The double went really well. I tapped into my steady-state endurance, kept a good pace but didn't push into the red zone, and wrapped up the ride with 28 miles and 4,400 feet of climbing. Later I plugged my GPS data into Strava and learned I cracked my own all-time top ten list on this climb that I ride all of the time — twice! No PRs, but I'm stoked about how generally strong I feel right now.

This whole long training post was really supposed to be a lead-in to a question that some have asked me — what's next? Recently, I was reminded of an essay by Terry Tempest Williams. For the life of me I can't locate the direct quote, but to paraphrase, Williams wrote, "For every person there is a land with which one resonates above all others." For me, this is that land:

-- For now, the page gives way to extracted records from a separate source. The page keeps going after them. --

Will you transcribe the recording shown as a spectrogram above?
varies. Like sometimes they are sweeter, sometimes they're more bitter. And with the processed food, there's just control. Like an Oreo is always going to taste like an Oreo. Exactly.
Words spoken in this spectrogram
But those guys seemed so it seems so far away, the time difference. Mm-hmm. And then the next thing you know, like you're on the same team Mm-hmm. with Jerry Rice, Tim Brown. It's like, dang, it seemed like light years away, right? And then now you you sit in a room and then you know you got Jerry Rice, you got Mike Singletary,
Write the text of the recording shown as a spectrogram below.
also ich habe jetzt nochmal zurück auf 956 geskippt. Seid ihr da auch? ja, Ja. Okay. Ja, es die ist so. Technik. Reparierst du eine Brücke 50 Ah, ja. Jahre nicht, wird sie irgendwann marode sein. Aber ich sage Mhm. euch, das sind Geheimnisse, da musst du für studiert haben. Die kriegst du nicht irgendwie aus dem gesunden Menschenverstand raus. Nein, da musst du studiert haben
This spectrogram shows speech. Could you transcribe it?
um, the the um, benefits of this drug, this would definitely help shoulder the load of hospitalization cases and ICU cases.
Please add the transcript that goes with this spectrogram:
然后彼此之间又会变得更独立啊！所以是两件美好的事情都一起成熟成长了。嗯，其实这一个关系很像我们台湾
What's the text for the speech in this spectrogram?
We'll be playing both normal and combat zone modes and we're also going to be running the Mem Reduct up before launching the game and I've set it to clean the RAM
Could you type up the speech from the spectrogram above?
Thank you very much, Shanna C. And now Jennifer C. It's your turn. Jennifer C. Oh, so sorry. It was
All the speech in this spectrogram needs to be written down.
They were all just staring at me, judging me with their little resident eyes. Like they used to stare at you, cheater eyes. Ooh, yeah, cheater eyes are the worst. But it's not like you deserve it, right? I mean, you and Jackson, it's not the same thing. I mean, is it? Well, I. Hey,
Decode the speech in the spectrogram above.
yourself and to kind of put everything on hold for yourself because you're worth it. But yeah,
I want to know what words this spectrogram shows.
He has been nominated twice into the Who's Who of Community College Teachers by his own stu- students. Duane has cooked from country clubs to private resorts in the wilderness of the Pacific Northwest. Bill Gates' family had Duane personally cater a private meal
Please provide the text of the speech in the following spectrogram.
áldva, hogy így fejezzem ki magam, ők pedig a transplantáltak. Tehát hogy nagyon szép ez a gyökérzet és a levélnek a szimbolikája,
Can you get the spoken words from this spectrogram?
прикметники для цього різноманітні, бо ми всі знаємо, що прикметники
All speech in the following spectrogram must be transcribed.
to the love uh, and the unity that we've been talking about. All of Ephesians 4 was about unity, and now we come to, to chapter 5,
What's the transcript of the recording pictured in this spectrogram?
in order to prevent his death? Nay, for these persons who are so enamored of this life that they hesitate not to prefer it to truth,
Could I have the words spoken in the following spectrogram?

Alaska. Winter's Alaska, with all of its wild, white, open space. This, specifically, is the Iditarod Trail. Or even more specifically, it's a perfectly groomed segment of the Iditarod Trail near Finger Lake that I had the pleasure of riding in February 2008. A lot has changed since then, but one thing that never seems to change is how deeply this imaginary line has needled its way into my identity. I dream about it often; I find it entering my thoughts when I am scared or elated, joyful or lonely, inquisitive or bored. For a number of reasons, I haven't attempted to return to the route over the Alaska Range since I contracted frostbite on my foot in 2009. Nearly five years have gone by. I kept my runaway dreams at bay with patches: two amazing runs in the Susitna 100, three exhilarating rides through the White Mountains north of Fairbanks, a reluctant but beautiful sled run in the Homer Epic 100K. Next year, 2014, it's time to go back to the 350-mile journey to McGrath. And this time, I decided to attempt the route on foot.

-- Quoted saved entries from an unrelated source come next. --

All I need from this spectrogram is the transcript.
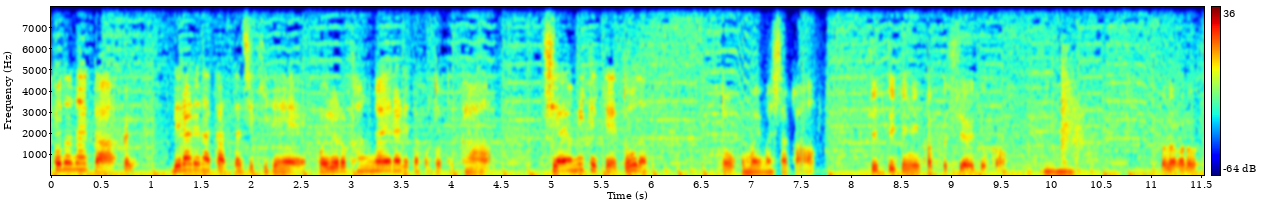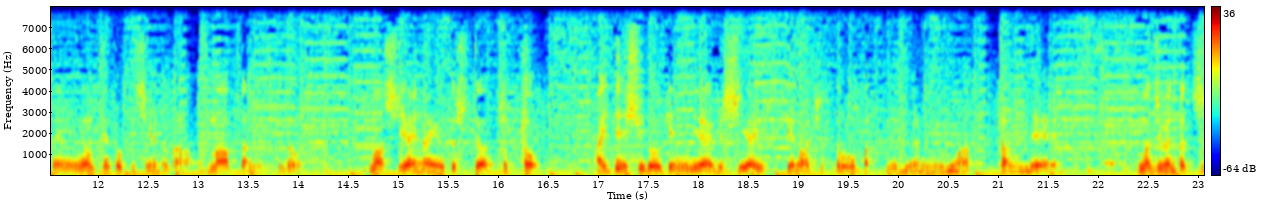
このなんか、はい出られなかった時期で、こういろいろ考えられたこととか、試合を見ててどうだと思いましたか、劇的に勝った試合とか、まあ、長野戦4点取った試合とか、まああったんですけど、まあ試合内容としてはちょっと相手に主導権握られる試合っていうのはちょっと多かった部分もあったんで、まあ自分たち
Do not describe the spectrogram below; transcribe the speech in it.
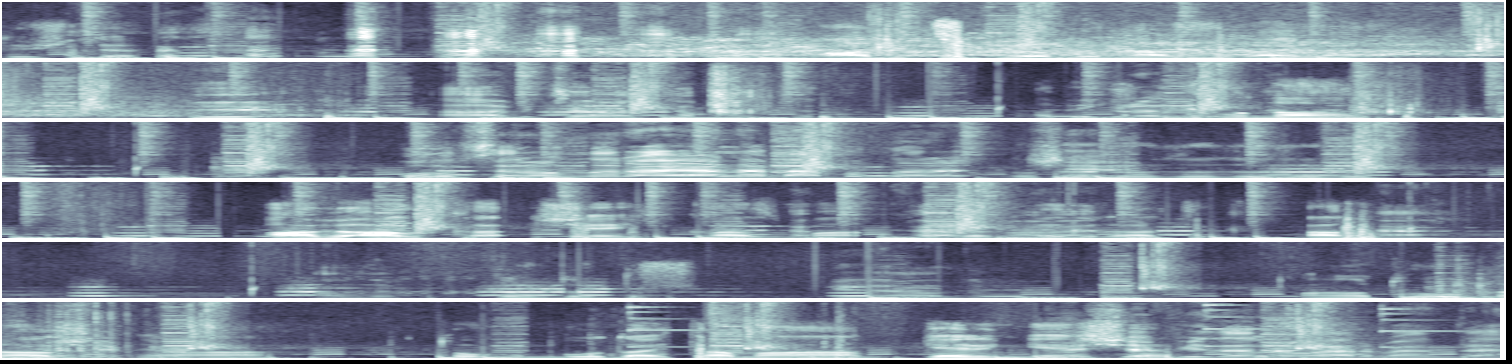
düştü. Abi çıkıyor bunlar sırayla. İyi. Abi tamam kapat hadi. Abi Biraz gitti bekle. bunlar. Oğlum sen onları ayarla ben bunları Dur şey. dur dur dur dur. Abi al ka- şey kazma Ka- kazma nedir artık. Al. Heh. Aldım. Dur dur dur. Bir de aldım. Bana tohum lazım ya. Tohum buğday tamam. Gelin Meşe gençler. fidanı var bende.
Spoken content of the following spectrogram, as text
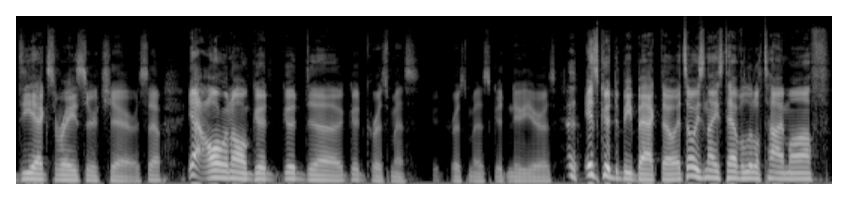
DX Racer chair. So yeah, all in all, good good uh, good Christmas, good Christmas, good New Year's. It's good to be back though. It's always nice to have a little time off.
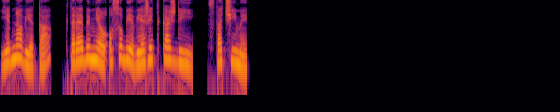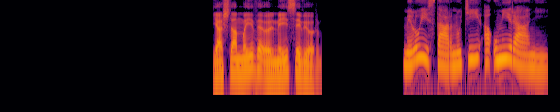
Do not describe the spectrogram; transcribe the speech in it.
Jedna věta, které by měl o sobě věřit každý. Stačí mi. Yaşlanmayı ve ölmeyi seviyorum. Miluji stárnutí a umírání.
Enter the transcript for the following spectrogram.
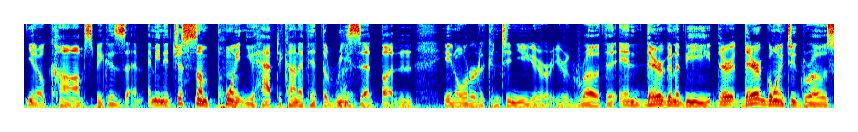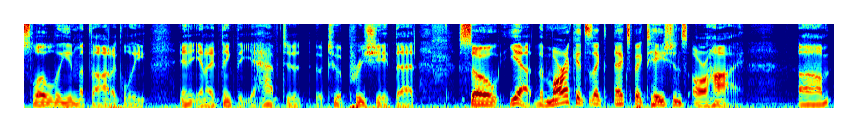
you know comps because I mean at just some point you have to kind of hit the reset right. button in order to continue your, your growth. And they're going to be they're they're going to grow slowly and methodically and, and I think that you have to to appreciate that. So yeah the market's ex- expectations are high. Um,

I made this decision back in April when I signed up for the Iditarod Trail Invitational. I've since wavered back and forth on this. For the entire month of September, I was so demoralized by my experience at the PTL that I wasn't sure I wanted to go to McGrath at all. Then October came, my attitude and strength flipped a 180, and Beat started prodding me about the prospect of going to Nome on a bicycle. "You will love it so much," he said, and I suspect he's right. But I'm not ready, not yet. And yet, if I do aspire to ever ride a bicycle beyond McGrath, I should probably practice by riding a bicycle to McGrath once more.

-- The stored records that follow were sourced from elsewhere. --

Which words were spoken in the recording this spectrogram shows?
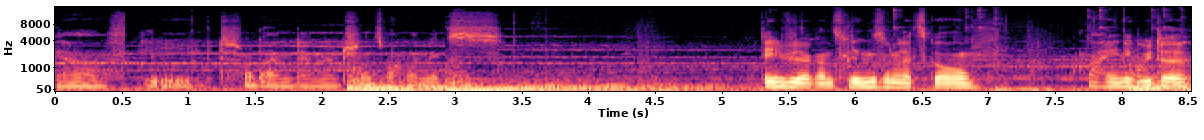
Er fliegt mit einem Damage, sonst machen wir nichts. Den wieder ganz links und let's go. Meine Güte.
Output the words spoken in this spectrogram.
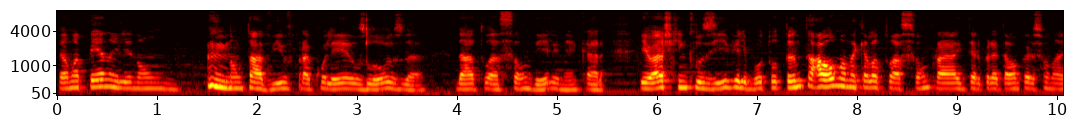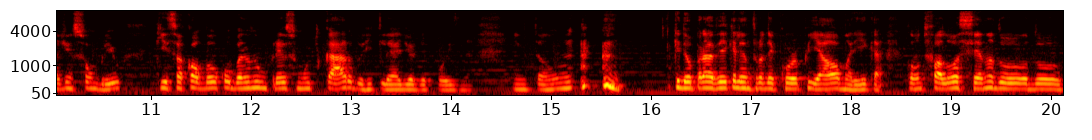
É uma pena ele não, não tá vivo para colher os louros da, da atuação dele, né, cara? Eu acho que, inclusive, ele botou tanta alma naquela atuação para interpretar um personagem sombrio que isso acabou cobrando um preço muito caro do Heath Ledger depois, né? Então, que deu para ver que ele entrou de corpo e alma ali, cara. Como tu falou, a cena do, do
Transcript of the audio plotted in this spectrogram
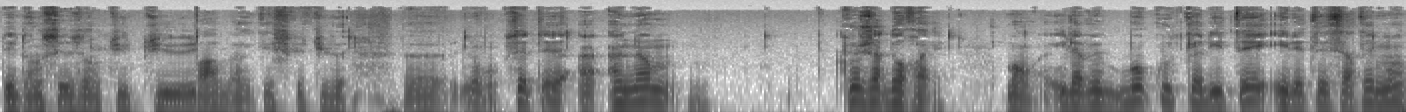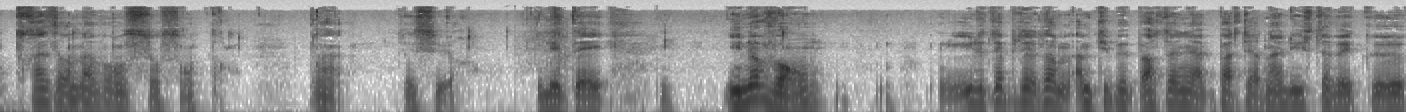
des danseuses en tutu. Ah, ben, qu'est-ce que tu veux? Euh, Non, c'était un, homme que j'adorais. Bon, il avait beaucoup de qualités, il était certainement très en avance sur son temps. c'est sûr. Il était innovant, il était peut-être un, petit peu paternaliste avec euh,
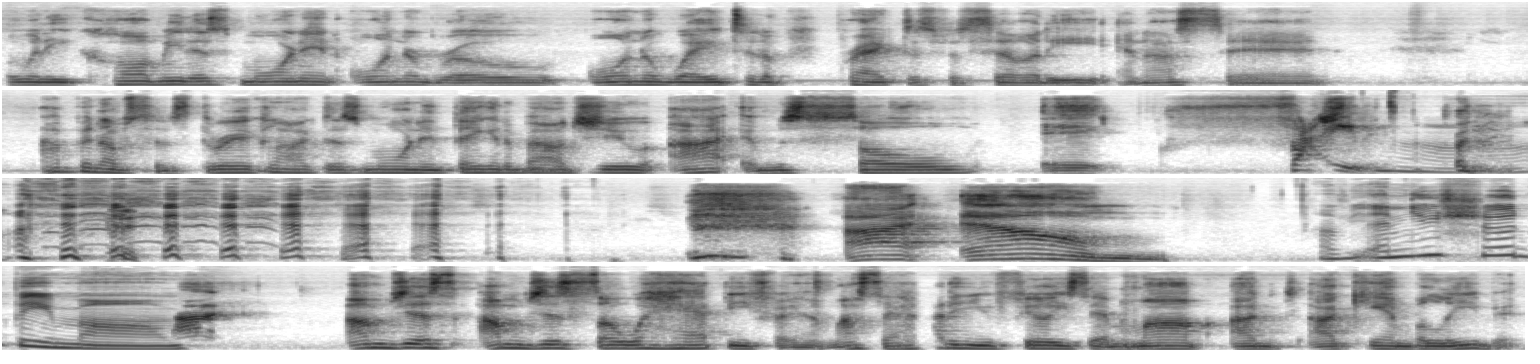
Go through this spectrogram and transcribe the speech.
When he called me this morning on the road, on the way to the practice facility, and I said, I've been up since three o'clock this morning thinking about you. I am so excited. I am. and you should be, mom. I'm just, I'm just so happy for him. I said, How do you feel? He said, Mom, I, I can't believe it.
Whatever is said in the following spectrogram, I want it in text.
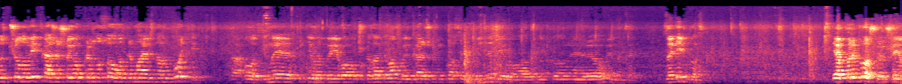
тут чоловік каже, що його примусово тримають на роботі. От, і ми хотіли би його показати вам, бо він каже, що він просить звільнити його, але ніхто не реагує на це. Зайдіть, будь ласка. Я перепрошую, що я?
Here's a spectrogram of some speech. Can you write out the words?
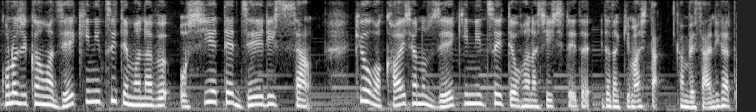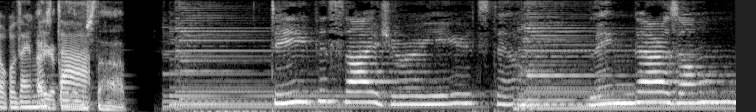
この時間は税金について学ぶ教えて税理士さん。今日は会社の税金についてお話ししていただきました。神戸さんありがとうございました。ありがとうございました。Deep inside your ears still lingers on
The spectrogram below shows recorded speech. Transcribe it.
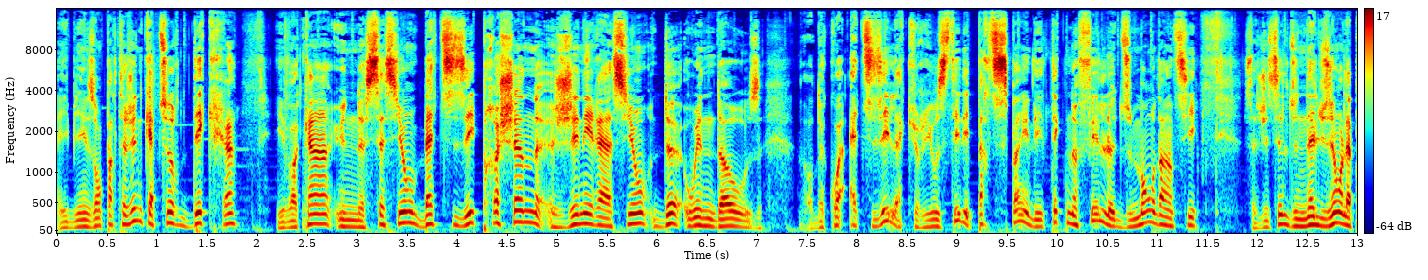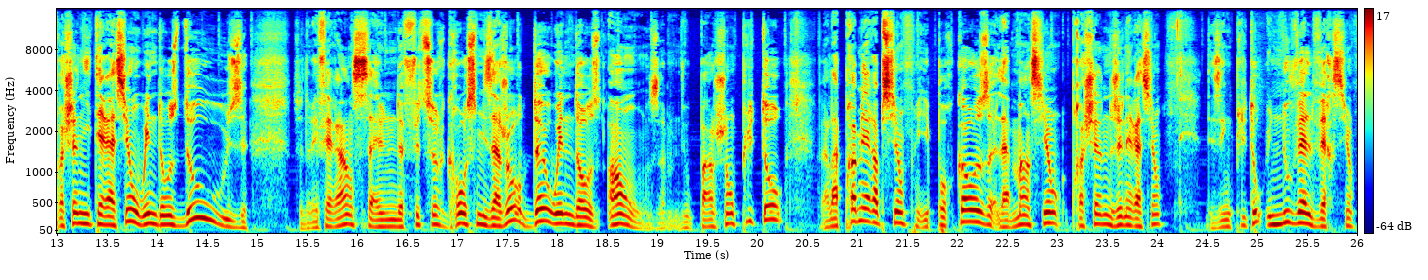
eh bien, ils ont partagé une capture d'écran évoquant une session baptisée Prochaine génération de Windows. Alors, de quoi attiser la curiosité des participants et des technophiles du monde entier. S'agit-il d'une allusion à la prochaine itération Windows 12? C'est une référence à une future grosse mise à jour de Windows 11. Nous penchons plutôt vers la première option et pour cause, la mention prochaine génération désigne plutôt une nouvelle version.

Before PTL, I was much more confident about my decision to try this route on foot. It's not that I don't love snow biking or that I'm not a significantly stronger cyclist than I am a runner (I do and am.) What I was looking for in this endeavor was authenticity in the experience. It's difficult to describe, but on foot everything seems to happen more immediately and directly. There's nothing else to lean on, nothing else to blame, no mechanical boosts, no imaginary companions (I admit I become emotionally attached to my bikes.) It's just me. Taking a bicycle to McGrath remains one of the most difficult things I've ever done, and I can't even fathom how much harder it's going to be on foot. But a large part of me really wants to find out. Finishing the 2012 Sustina 100 on foot, alone, on my terms, has been my most rewarding running accomplishment yet. I had an incredible experience in that "short" race two years ago, and want to pursue a similarly raw and authentic experience in 2014.

However, I know that the rewards in a walk to McGrath are going to largely reside in post-race reflection. Walking to McGrath stands a good chance of being awful while I'm doing it. The ride to McGrath can be just as awful, but it also has a better chance of being a lot more fun. As Beat likes to joke, "Bikers complain about bad trails but that's the only time it sucks for them. It always sucks for runners." That's obviously an overly simplistic way of characterizing biking versus hiking — but there's some truth to this as well. Dragging a sled to McGrath is a lot like pushing a bike for 350 miles.

Beat says I need to decide soon, and he's right about that. The "pre-season" officially ends after the 25 Hours of Frog Hollow, which is just over a week away. Then I really have to buckle down and start preparing for winter. It's scary and exciting ... and I'm glad I rose out of my post-summer malaise in the nick of time.